Has Your Nonprofit Considered Race and Class in Your Social Media Strategy?
Via BBC News Magazine:
The internet was once considered a great equaliser, a platform that could bring strangers together, even across racial boundaries. But internet users of the same race have recently begun clustering on certain social media websites.
Micro-blogging website Twitter has seen an upsurge in traffic from Hispanic and African-American audiences. These groups now claim about 30% of the site’s user base, according to third-party statistics website Quantcast.com.
Meanwhile, white users claim 90% of US traffic on Pinterest.com, while Tumblr.com has seen an over-representation of Asian Americans as of late.
Microsoft researcher Danah Boyd (@zephoria) says though experts once thought the internet would help destroy racial barriers, “all of the divisions that exist in every day life, including those by race and class, actually re-emerge online”.
Excerpt from Social Media for Social Good:
In its heyday in 2006 and 2007, Myspace was an incredibly vibrant community of artists, musicians, and impassioned activists and do-gooders. Nonprofits like Invisible Children and To Write Love on Her Arms were born from Myspace. At a time when Facebook was primarily used by college-educated individuals from the middle and upper classes, Myspace was open, diverse, creative, and seemingly the epitome of an online grassroots community.
Then late in 2007 and throughout 2008, the spam on Myspace started to become overwhelming, while at the same time the naysayers and fearmongers were growing larger and louder. The mainstream media and higher education essentially flipped out over the “dangers of social networking,” and Myspace took the brunt of it. The birth of social networking on a mass scale was messy and chaotic, and at times fear and paranoia ran amok. As a result, by late 2008, most of the middle-class white Americans who had initially feared Myspace and social networking began to flock to the clean, neat Facebook community. The dangers of social networking quickly evolved into “opportunities,” and the blogosphere lit up with rants against Myspace, the newly dubbed “ghetto” of the Web, and sang the praises of Facebook and Internet superstar Mark Zuckerberg.

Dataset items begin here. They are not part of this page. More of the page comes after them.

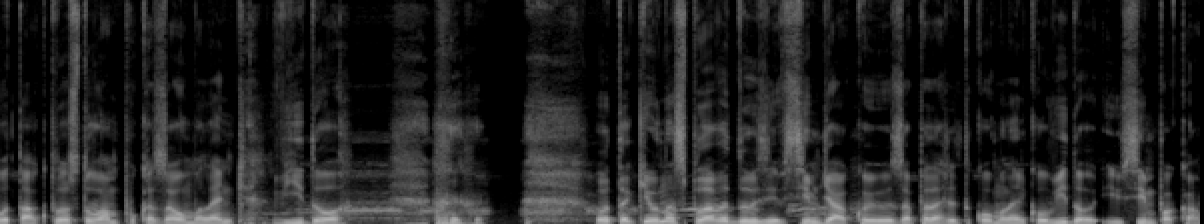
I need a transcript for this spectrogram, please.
Отак, просто вам показав маленьке відео. Отакі у нас справи, друзі. Всім дякую за перегляд такого маленького відео і всім пока.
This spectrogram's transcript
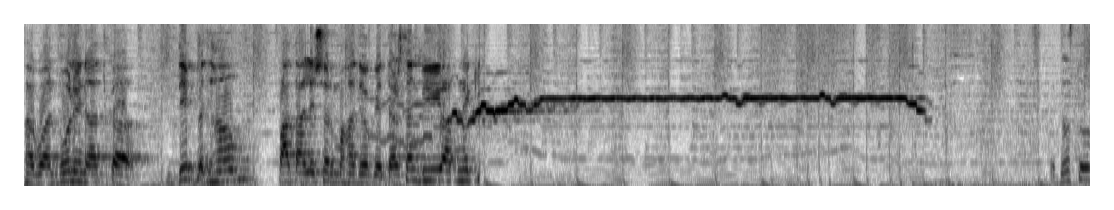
भगवान भोलेनाथ का दिव्य धाम, पातालेश्वर महादेव के दर्शन भी आपने किए। तो दोस्तों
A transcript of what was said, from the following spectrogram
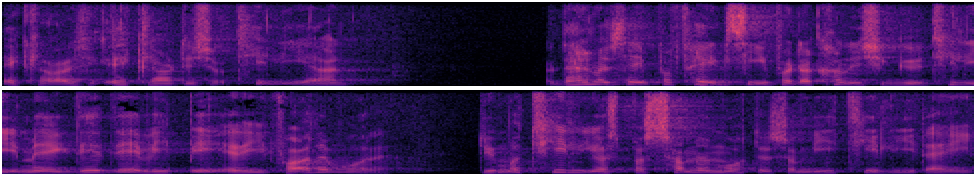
Jeg, klarer, jeg ikke å tilgi ham. Dermed er jeg på feil side, for da kan ikke Gud tilgi meg. Det er det vi ber i Fader vår. Du må tilgi oss på samme måte som vi tilgir deg.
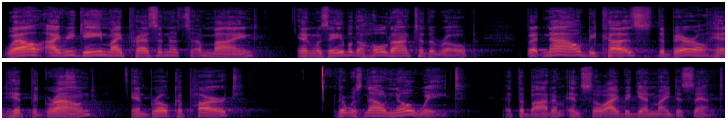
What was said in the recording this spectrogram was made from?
Well, I regained my presence of mind and was able to hold on to the rope, but now, because the barrel had hit the ground and broke apart, there was now no weight at the bottom, and so I began my descent.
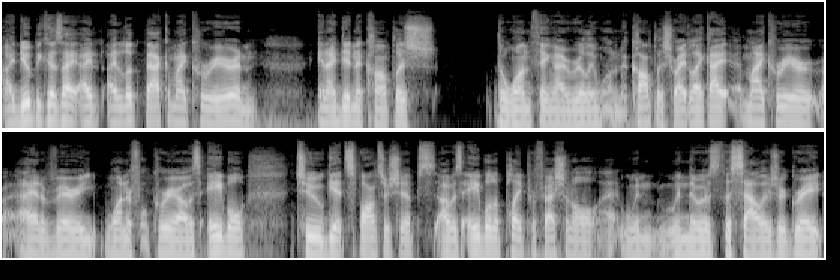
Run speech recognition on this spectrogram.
I do because I, I I look back at my career and and I didn't accomplish the one thing I really wanted to accomplish, right? Like I my career I had a very wonderful career. I was able to get sponsorships. I was able to play professional when when there was the salaries are great.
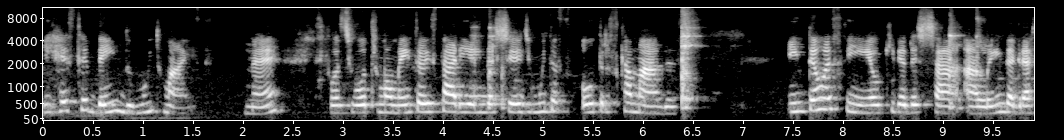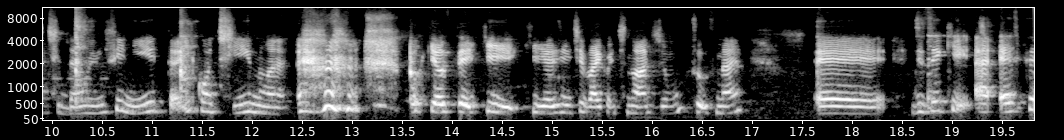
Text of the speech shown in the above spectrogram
e recebendo muito mais, né? Se fosse outro momento, eu estaria ainda cheia de muitas outras camadas. Então, assim, eu queria deixar, além da gratidão infinita e contínua, porque eu sei que, que a gente vai continuar juntos, né? É, dizer que essa,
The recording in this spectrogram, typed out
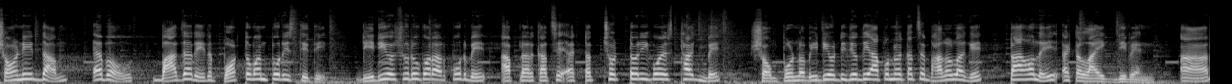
স্বর্ণের দাম এবং বাজারের বর্তমান পরিস্থিতি। ভিডিও শুরু করার পূর্বে আপনার কাছে একটা ছোট্ট রিকোয়েস্ট থাকবে। সম্পূর্ণ ভিডিওটি যদি আপনার কাছে ভালো লাগে, তাহলে একটা লাইক দিবেন। আর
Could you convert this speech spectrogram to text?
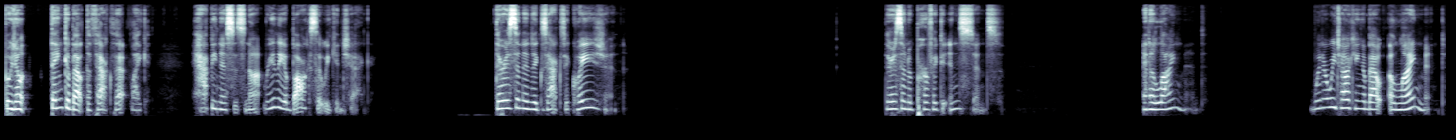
But we don't think about the fact that, like, happiness is not really a box that we can check. There isn't an exact equation. There isn't a perfect instance. And alignment. When are we talking about alignment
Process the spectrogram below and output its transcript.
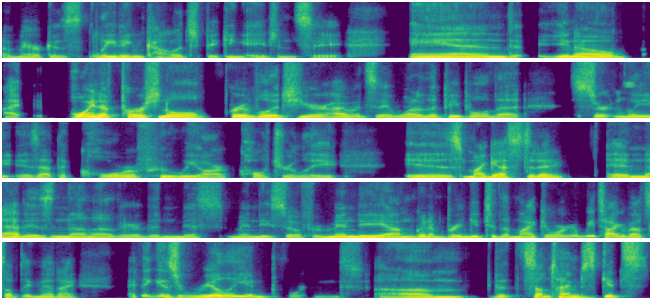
America's leading college speaking agency. And, you know, I point of personal privilege here, I would say one of the people that certainly is at the core of who we are culturally is my guest today. And that is none other than Miss Mindy. So for Mindy, I'm going to bring you to the mic and we're going to be talking about something that I, I think is really important um, that sometimes gets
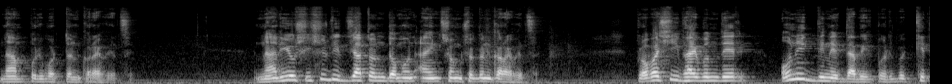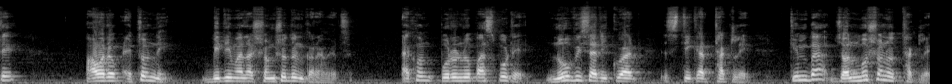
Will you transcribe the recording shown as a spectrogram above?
নাম পরিবর্তন করা হয়েছে। নারী ও শিশু নির্যাতন দমন আইন সংশোধন করা হয়েছে। প্রবাসী ভাই বোনদের অনেক দিনের দাবির পরিপ্রেক্ষিতে পাওয়ার অফ অ্যাটর্নি বিধিমালা সংশোধন করা হয়েছে। এখন পুরনো পাসপোর্টে নো ভিসা রিকোয়ার্ড স্টিকার থাকলে কিংবা জন্মসনদ থাকলে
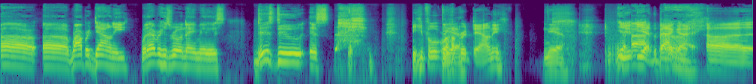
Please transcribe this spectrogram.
uh, uh, Robert Downey, whatever his real name is. This dude is Evil Yeah. Robert Downey. Yeah. You- Yeah, Yeah, uh, the bad uh, guy. Uh,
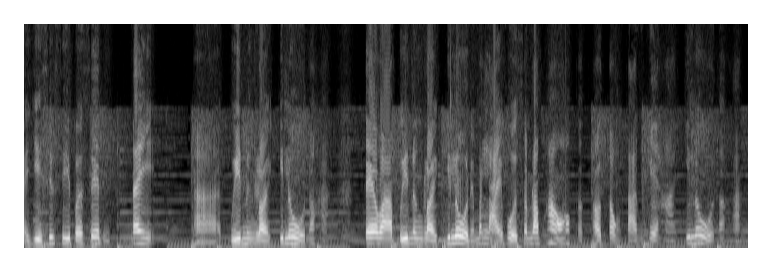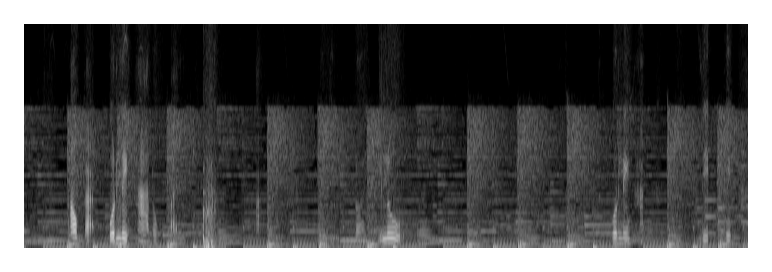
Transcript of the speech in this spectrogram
24เปอร์เซ็นต์ในปุ๋ย 100 กิโลเนาะค่ะแต่ว่าปุ๋ย 100 กิโลเนี่ยมันหลายโพดสำหรับเฮาเฮาก็เอาต้องการแค่5กิโลเนาะค่ะเฮาก็กดเลขหาลงไป100กิโล กดเลขหาเลขเลขหา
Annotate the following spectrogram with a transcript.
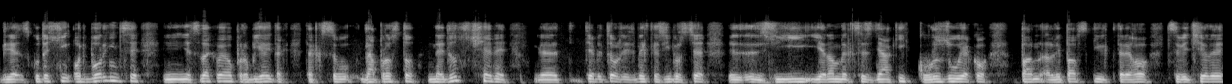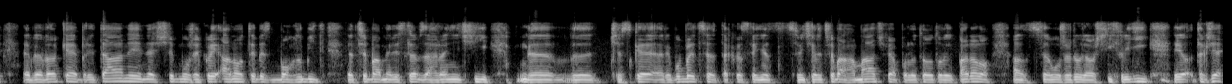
kde skuteční odborníci něco takového probíhají, tak, tak jsou naprosto nedotčeny e, těmito lidmi, kteří prostě e, žijí jenom jaksi z nějakých kurzů, jako pan Lipavský, kterého kterého cvičili ve Velké Británii, než mu řekli, ano, ty bys mohl být třeba ministrem zahraničí eh, v České republice, takhle stejně cvičili třeba Hamáčka, podle toho to vypadalo a celou řadu dalších lidí. Jo, takže,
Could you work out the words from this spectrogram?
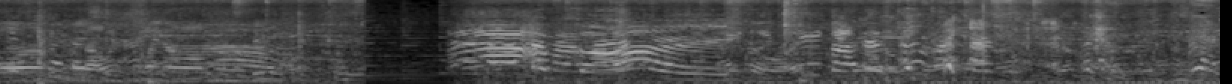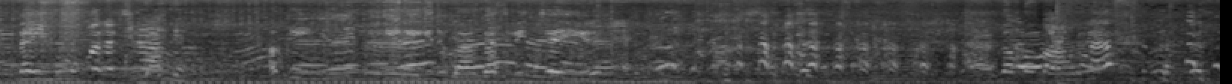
Oh, of course. Tanang Dahil mo pala siya. Okay, hindi ito bagas, bitch, ayun. Dapat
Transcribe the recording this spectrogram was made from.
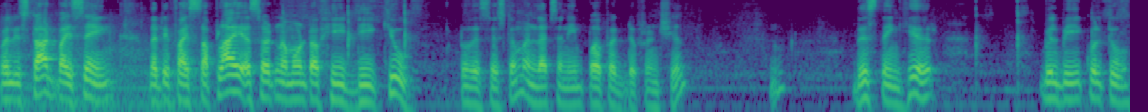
Well, you start by saying that if I supply a certain amount of heat dq to the system and that is an imperfect differential, hmm, this thing here will be equal to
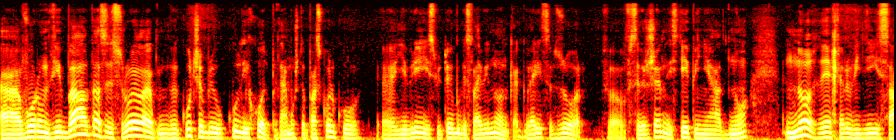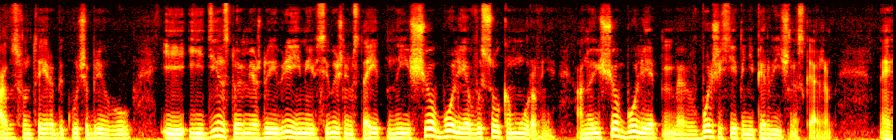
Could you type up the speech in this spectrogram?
а ворум вибалта зисроила кучабрил кулый ход, потому что поскольку э, евреи святой благословен он, как говорится в в, совершенной степени одно, но рехер види сагдус фунтейра бекуча бригу, и единство между евреями и Всевышним стоит на еще более высоком уровне, оно еще более, в большей степени первично, скажем, э,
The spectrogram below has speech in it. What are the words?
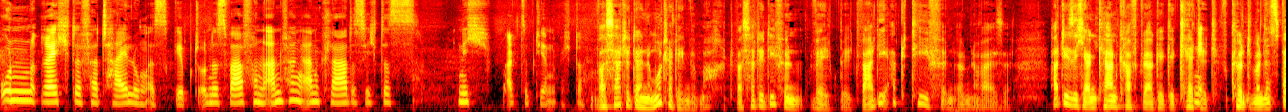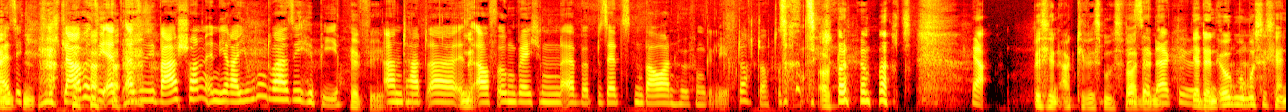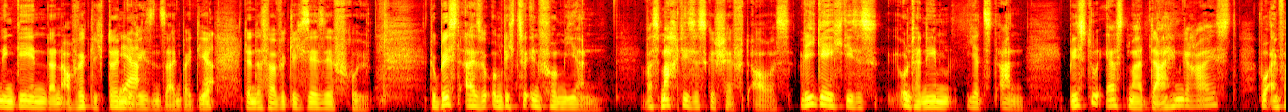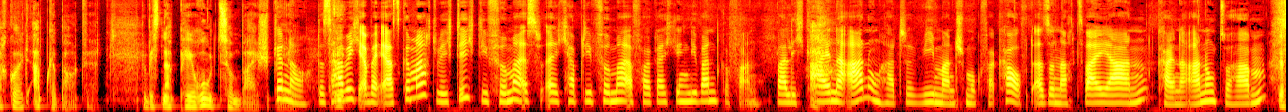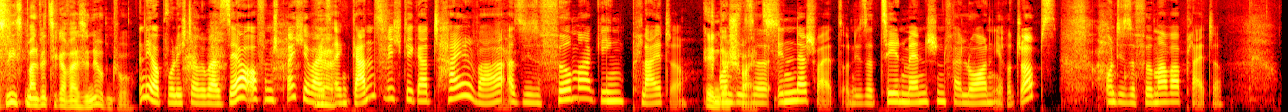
unrechte Verteilung es gibt. Und es war von Anfang an klar, dass ich das nicht akzeptieren möchte. Was hatte deine Mutter denn gemacht? Was hatte die für ein Weltbild? War die aktiv in irgendeiner Weise? Hat die sich an Kernkraftwerke gekettet? Nee, Könnte man das, das denken? Ich. ich. glaube, sie, also sie war schon, in ihrer Jugend war sie Hippie. Hippie. Und hat äh, nee. auf irgendwelchen äh, besetzten Bauernhöfen gelebt. Doch, doch, das hat sie okay. schon gemacht. Ja. Bisschen Aktivismus war Bisschen denn. Aktivismus, ja, denn irgendwo ja. muss es ja in den Genen dann auch wirklich drin ja. gewesen sein bei dir. Ja. Denn das war wirklich sehr, sehr früh. Du bist also, um dich zu informieren, was macht dieses Geschäft aus? Wie gehe ich dieses Unternehmen jetzt an? Bist du erst mal dahin gereist, wo einfach Gold abgebaut wird? Du bist nach Peru zum Beispiel. Genau, das habe ich aber erst gemacht, wichtig. Die Firma ist, äh, ich habe die Firma erfolgreich gegen die Wand gefahren, weil ich keine Ach. Ahnung hatte, wie man Schmuck verkauft. Also nach zwei Jahren keine Ahnung zu haben. Das liest man witzigerweise nirgendwo. Nee, obwohl ich darüber sehr offen spreche, weil ja. es ein ganz wichtiger Teil war. Also diese Firma ging pleite. In der Schweiz. Diese, in der Schweiz. Und diese zehn Menschen verloren ihre Jobs und diese Firma war pleite.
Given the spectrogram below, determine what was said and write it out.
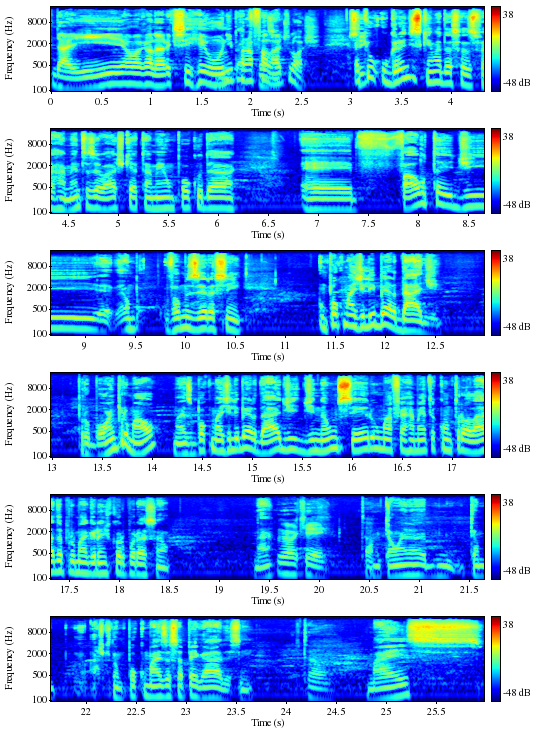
Daí é uma galera que se reúne Dá para falar de Lost. É que o, o grande esquema dessas ferramentas, eu acho que é também um pouco da é, falta de, é um- vamos dizer assim, um pouco mais de liberdade pro bom e pro mal, mas um pouco mais de liberdade de não ser uma ferramenta controlada por uma grande corporação, né? Ok, tá. Então, é, então, acho que tem um pouco mais essa pegada, assim. tá. Mas,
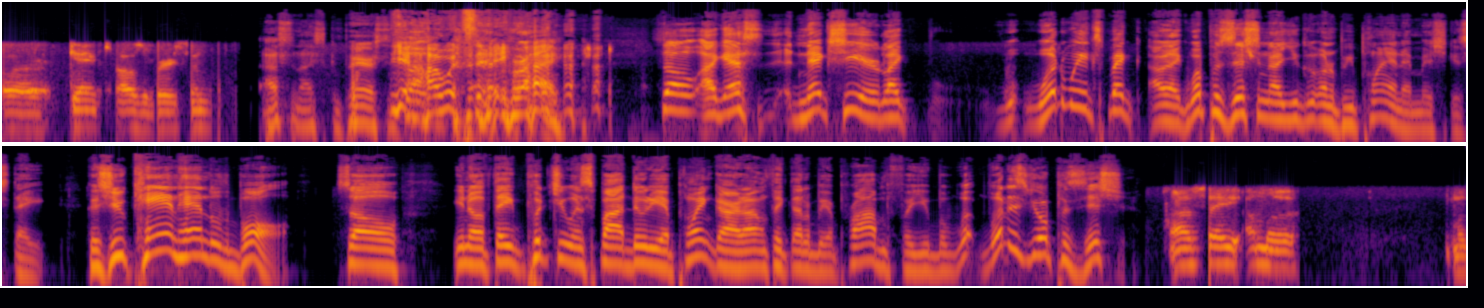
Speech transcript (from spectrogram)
uh, game styles are very similar. That's a nice comparison. Yeah, I would say. right. So I guess next year, like, wh- what do we expect? uh, Like, what position are you going to be playing at Michigan State? Because you can handle the ball. So, you know, if they put you in spot duty at point guard, I don't think that'll be a problem for you. But what what is your position? I say I'm a I'm a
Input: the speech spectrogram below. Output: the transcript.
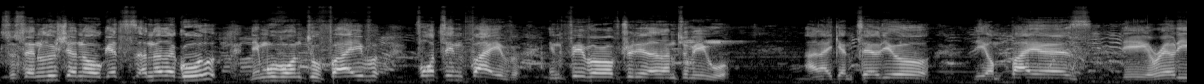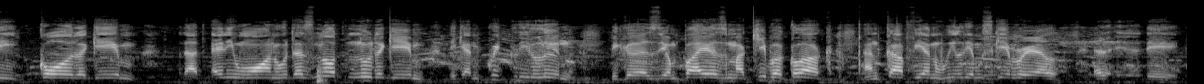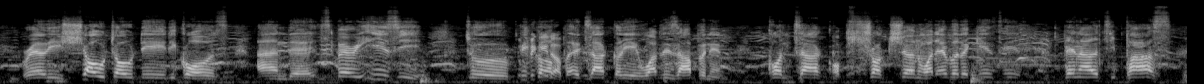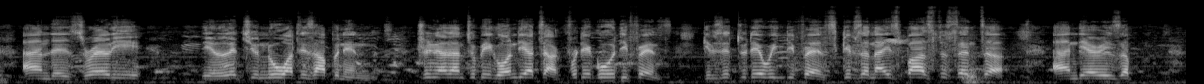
So St. Lucia now gets another goal. They move on to 5, 14-5 in favor of Trinidad and Tobago. And I can tell you, the umpires, they really call the game that anyone who does not know the game, they can quickly learn. Because the umpires, Makiba Clark and Kaffee and Williams Gabriel, uh, they really shout out the, the calls. And uh, it's very easy to pick, pick up, up, exactly what is happening. Contact, obstruction, whatever the case is, penalty pass, and it's really they let you know what is happening. Trinidad and Tobago on the attack for the goal defense. Gives it to their wing defense. Gives a nice pass to center. And there is a,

The rise and fall of Myspace taught nonprofit communicators that were paying attention a very important lesson that we should learn from and never forget. Class and race issues play out in social media just as they do in real life. Much of the media and blog coverage of Myspace was elitist and at its worst, racist and classist and offensive to many Myspace users (at the time, there were more than 200,000,000 of them worldwide). As a whole, the nonprofit sector, caught up in its own Facebook euphoria, failed miserably at being a voice for tolerance and civility in the Myspace vs. Facebook war propagated by tech blogs and the media. Sadly, many nonprofits abandoned their communities on Myspace much too soon.